- _WHAT TO DO_
Write each line out exactly, from the one containing "What follows is" through the final line of the data, and keep pictures out of the copy.

*** DATA EXTRACTS ***

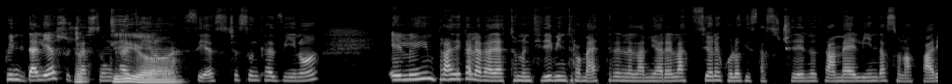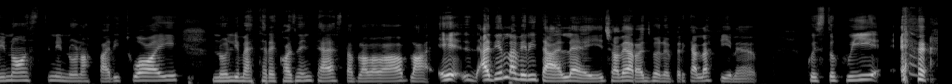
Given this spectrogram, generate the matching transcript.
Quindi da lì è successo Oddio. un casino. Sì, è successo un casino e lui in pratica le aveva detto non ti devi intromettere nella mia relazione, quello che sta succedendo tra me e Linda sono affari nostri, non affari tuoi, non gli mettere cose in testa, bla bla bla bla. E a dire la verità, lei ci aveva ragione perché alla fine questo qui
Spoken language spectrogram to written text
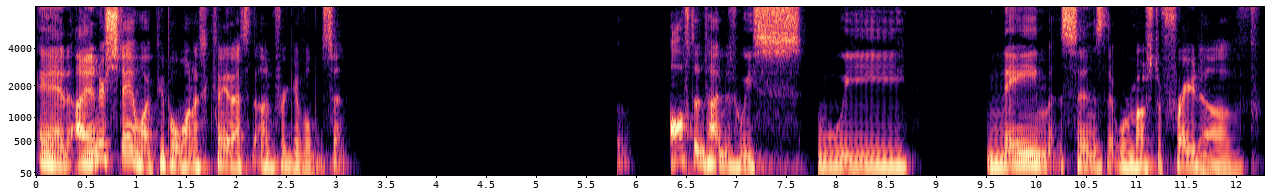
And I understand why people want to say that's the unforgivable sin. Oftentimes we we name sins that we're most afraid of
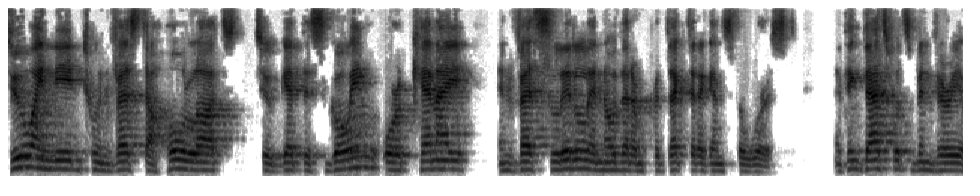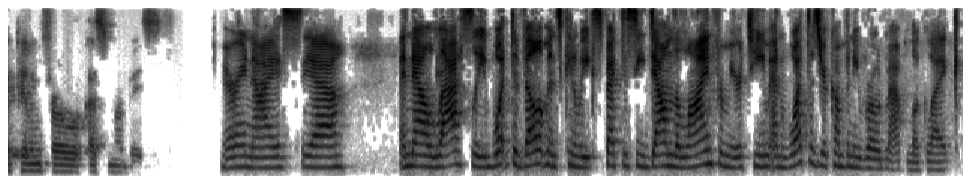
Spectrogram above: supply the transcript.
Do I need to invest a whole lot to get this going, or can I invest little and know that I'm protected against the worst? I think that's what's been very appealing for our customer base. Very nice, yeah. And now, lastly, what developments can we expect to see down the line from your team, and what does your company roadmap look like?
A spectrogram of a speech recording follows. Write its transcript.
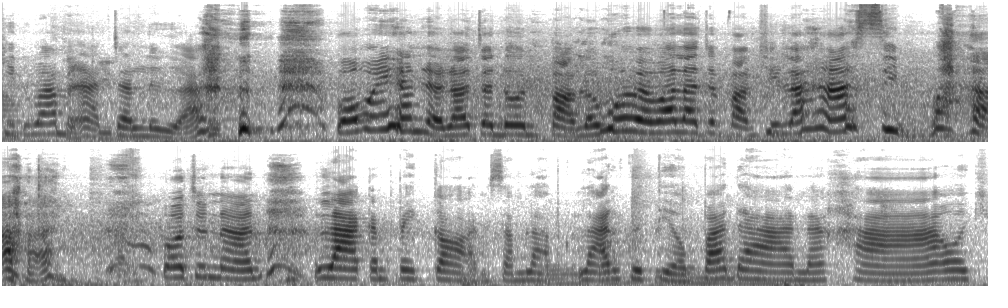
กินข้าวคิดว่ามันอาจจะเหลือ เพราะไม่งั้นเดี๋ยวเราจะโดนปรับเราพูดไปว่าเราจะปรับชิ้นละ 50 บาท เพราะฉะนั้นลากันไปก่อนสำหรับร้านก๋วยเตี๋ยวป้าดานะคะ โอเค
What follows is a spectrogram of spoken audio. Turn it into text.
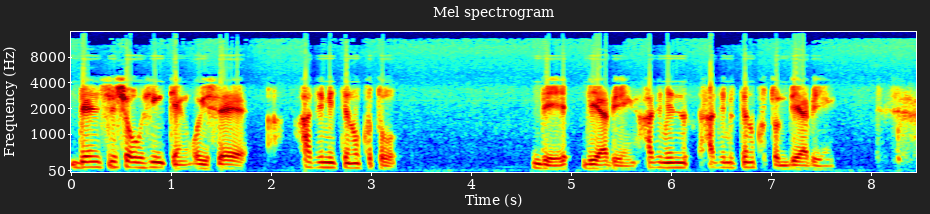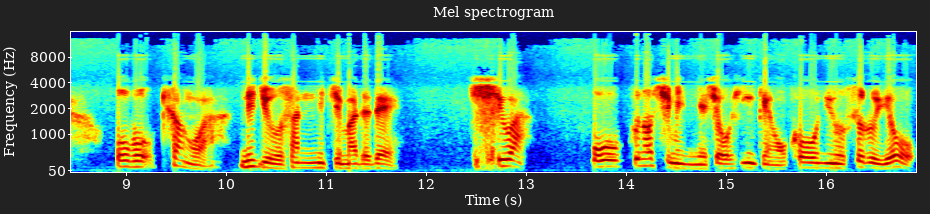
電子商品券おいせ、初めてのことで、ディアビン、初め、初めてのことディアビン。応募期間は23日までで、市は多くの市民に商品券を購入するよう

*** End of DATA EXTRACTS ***

- _WORKED SOLUTION_
What follows is a spectrogram of spoken audio. Turn it into text.
電子商品券おいせ、初めてのことで、ディアビン、初め、初めてのことディアビン。応募期間は23日までで、市は多くの市民に商品券を購入するよう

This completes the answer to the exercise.